Data to examine:
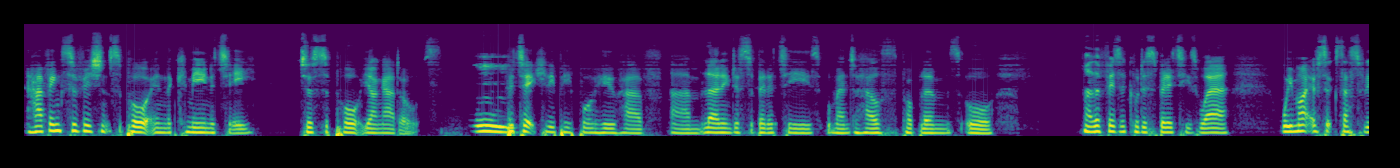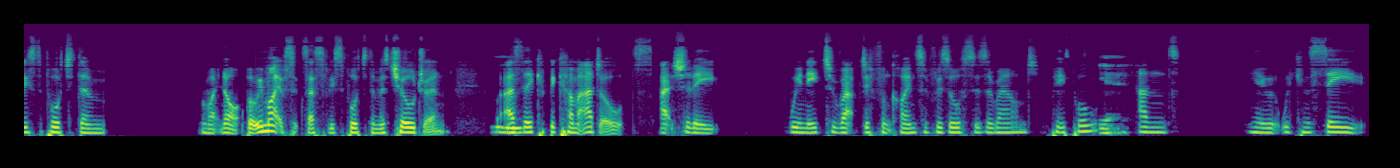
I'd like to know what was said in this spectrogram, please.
having sufficient support in the community to support young adults. Mm. particularly people who have um, learning disabilities or mental health problems or other physical disabilities where we might have successfully supported them, we might not, but we might have successfully supported them as children. But as they could become adults, actually, we need to wrap different kinds of resources around people. Yeah. And, you know, we can see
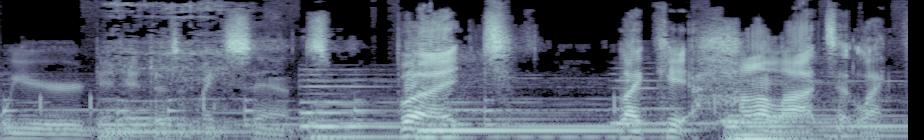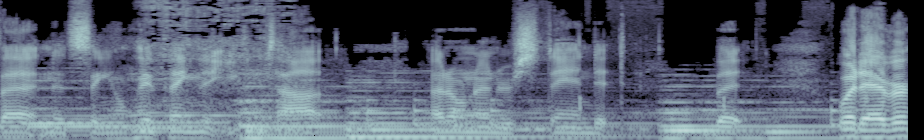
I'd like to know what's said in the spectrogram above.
weird and it doesn't make sense. But, like, it highlights it like that, and it's the only thing that you can type. I don't understand it. But, whatever.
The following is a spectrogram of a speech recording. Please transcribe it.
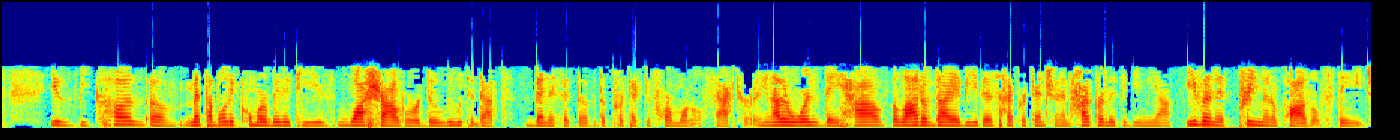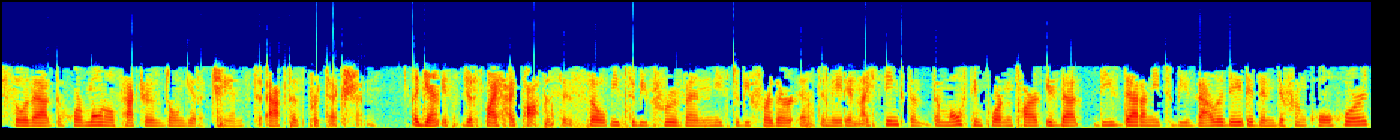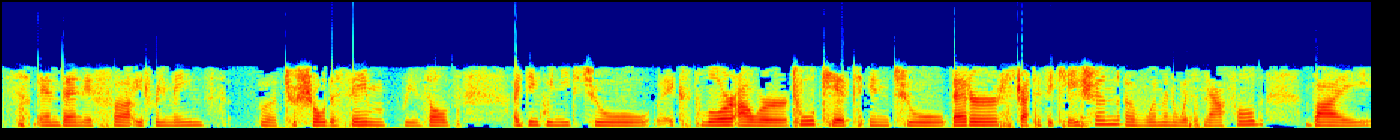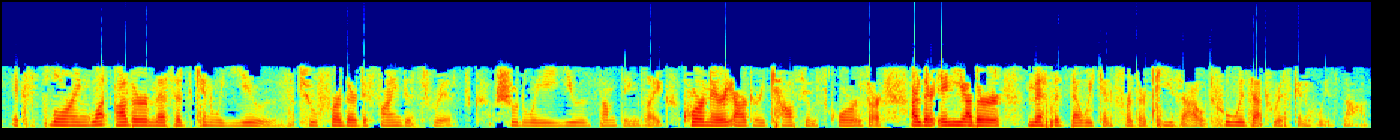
is because of metabolic comorbidities wash out or dilute that benefit of the protective hormonal factor. In other words, they have a lot of diabetes, hypertension, and hyperlipidemia even at premenopausal stage so that the hormonal factors don't get a chance to act as protection again, it's just my hypothesis, so needs to be proven, needs to be further estimated. And I think that the most important part is that these data need to be validated in different cohorts, and then if uh, it remains uh, to show the same results, I think we need to explore our toolkit into better stratification of women with NAFLD by exploring what other methods can we use to further define this risk. Should we use something like coronary artery calcium scores or are there any other methods that we can further tease out who is at risk and who is not?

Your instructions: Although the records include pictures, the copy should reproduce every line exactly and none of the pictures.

Result:
I'd like to know what was said in this spectrogram, please.
having sufficient support in the community to support young adults. Mm. particularly people who have um, learning disabilities or mental health problems or other physical disabilities where we might have successfully supported them, we might not, but we might have successfully supported them as children. But as they could become adults, actually, we need to wrap different kinds of resources around people. Yeah. And, you know, we can see
I'd like to know what's said in the spectrogram above.
weird and it doesn't make sense. But, like, it highlights it like that, and it's the only thing that you can type. I don't understand it. But, whatever.
The following is a spectrogram of a speech recording. Please transcribe it.
is because of metabolic comorbidities wash out or dilute that benefit of the protective hormonal factor. In other words, they have a lot of diabetes, hypertension, and hyperlipidemia even at premenopausal stage so that the hormonal factors don't get a chance to act as protection again, it's just my hypothesis, so needs to be proven, needs to be further estimated. And I think that the most important part is that these data need to be validated in different cohorts, and then if uh, it remains uh, to show the same results, I think we need to explore our toolkit into better stratification of women with NAFLD by exploring what other methods can we use to further define this risk. Should we use something like coronary artery calcium scores or are there any other methods that we can further tease out who is at risk and who is not?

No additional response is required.